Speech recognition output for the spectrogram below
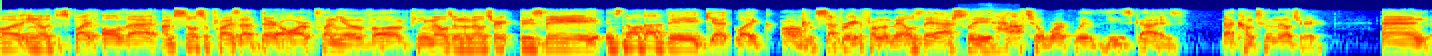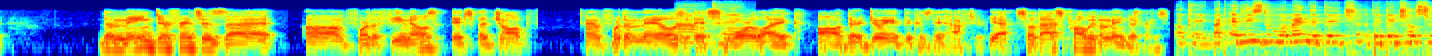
but you know, despite all that, I'm still surprised that there are plenty of um, females in the military because they. It's not that they get like um, separated from the males; they actually have to work with these guys that come to the military, and the main difference is that um, for the females, it's a job, and for the males, Ah, it's more like uh, they're doing it because they have to. Yeah, so that's probably the main difference. Okay, but at least the women that they cho- that they chose to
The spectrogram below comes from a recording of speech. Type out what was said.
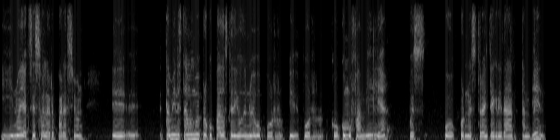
y no hay acceso a la reparación. Eh, también estamos muy preocupados, te digo de nuevo, por, por como familia, pues por, nuestra integridad también,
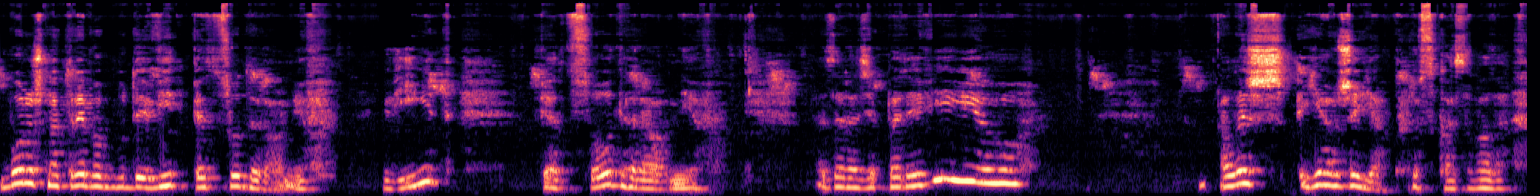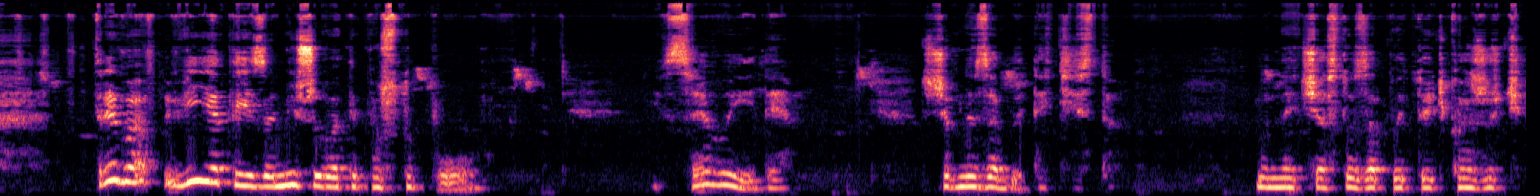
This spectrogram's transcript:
Борошна треба буде від 500 грамів. Від 500 грамів. Зараз я перевію. Але ж я вже як розказувала, треба віяти і замішувати поступово. І все вийде, щоб не забити тісто. Мене часто запитують, кажуть,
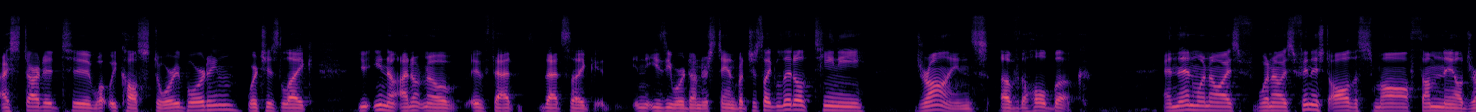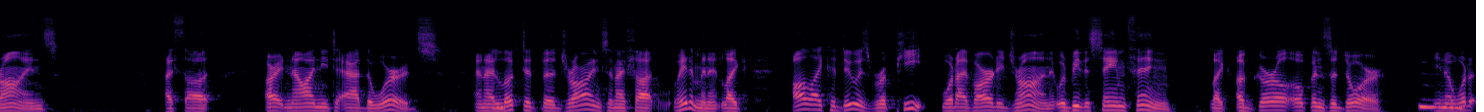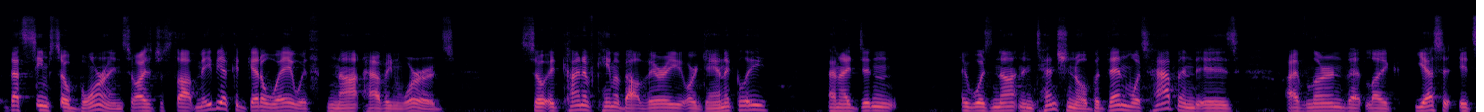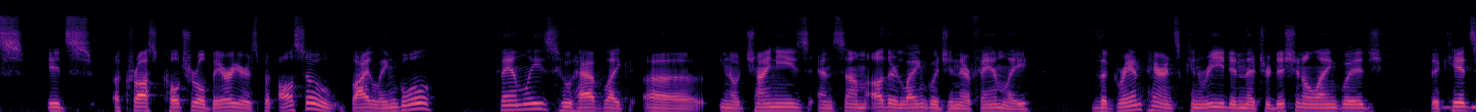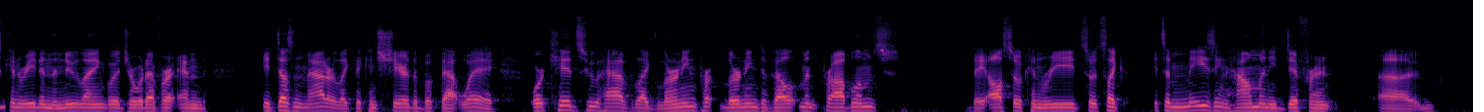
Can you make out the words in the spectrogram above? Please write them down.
I started to what we call storyboarding, which is like, you, you know, I don't know if that that's like an easy word to understand, but just like little teeny drawings of the whole book. And then when I was when I was finished all the small thumbnail drawings, I thought, all right, now I need to add the words. And I mm-hmm. looked at the drawings and I thought, wait a minute, like all I could do is repeat what I've already drawn. It would be the same thing. Like a girl opens a door. You know, mm-hmm. what that seems so boring. So I just thought maybe I could get away with not having words. So it kind of came about very organically and I didn't it was not intentional. But then what's happened is I've learned that like yes, it, it's it's across cultural barriers, but also bilingual families who have like uh, you know Chinese and some other language in their family. The grandparents can read in the traditional language, the kids can read in the new language or whatever, and it doesn't matter. Like they can share the book that way. Or kids who have like learning learning development problems, they also can read. So it's like it's amazing how many different uh,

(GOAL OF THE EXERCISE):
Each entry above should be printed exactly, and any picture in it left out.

(EXPECTED OUTPUT):
Speech recognition output for the spectrogram below
but you know, despite all that, I'm still surprised that there are plenty of um, females in the military because they. It's not that they get like um, separated from the males; they actually have to work with these guys that come to the military, and the main difference is that um, for the females, it's a job, and for the males, Ah, it's more like uh, they're doing it because they have to. Yeah, so that's probably the main difference. Okay, but at least the women that they cho- that they chose to
The spectrogram below comes from a recording of speech. Type out what was said.
y no hay acceso a la reparación. Eh, también estamos muy preocupados, te digo de nuevo, por, por como familia, pues por, nuestra integridad también,
This spectrogram's transcript:
Борошна треба буде від 500 грамів. Від 500 грамів. Зараз я перевію. Але ж я вже як розказувала, треба віяти і замішувати поступово. І все вийде, щоб не забити тісто. Мене часто запитують, кажуть,
Can you make out the words in the spectrogram above? Please write them down.
I started to what we call storyboarding, which is like, you, you know, I don't know if that that's like an easy word to understand, but just like little teeny drawings of the whole book. And then when I was when I was finished all the small thumbnail drawings, I thought, all right, now I need to add the words. And I mm-hmm. looked at the drawings and I thought, wait a minute, like all I could do is repeat what I've already drawn. It would be the same thing. Like a girl opens a door. You know, mm-hmm. what that seems so boring. So I just thought maybe I could get away with not having words. So it kind of came about very organically and I didn't it was not intentional. But then what's happened is I've learned that like yes, it, it's it's across cultural barriers, but also bilingual families who have like uh, you know Chinese and some other language in their family. The grandparents can read in the traditional language, the kids can read in the new language or whatever, and it doesn't matter. Like they can share the book that way. Or kids who have like learning learning development problems, they also can read. So it's like it's amazing how many different uh,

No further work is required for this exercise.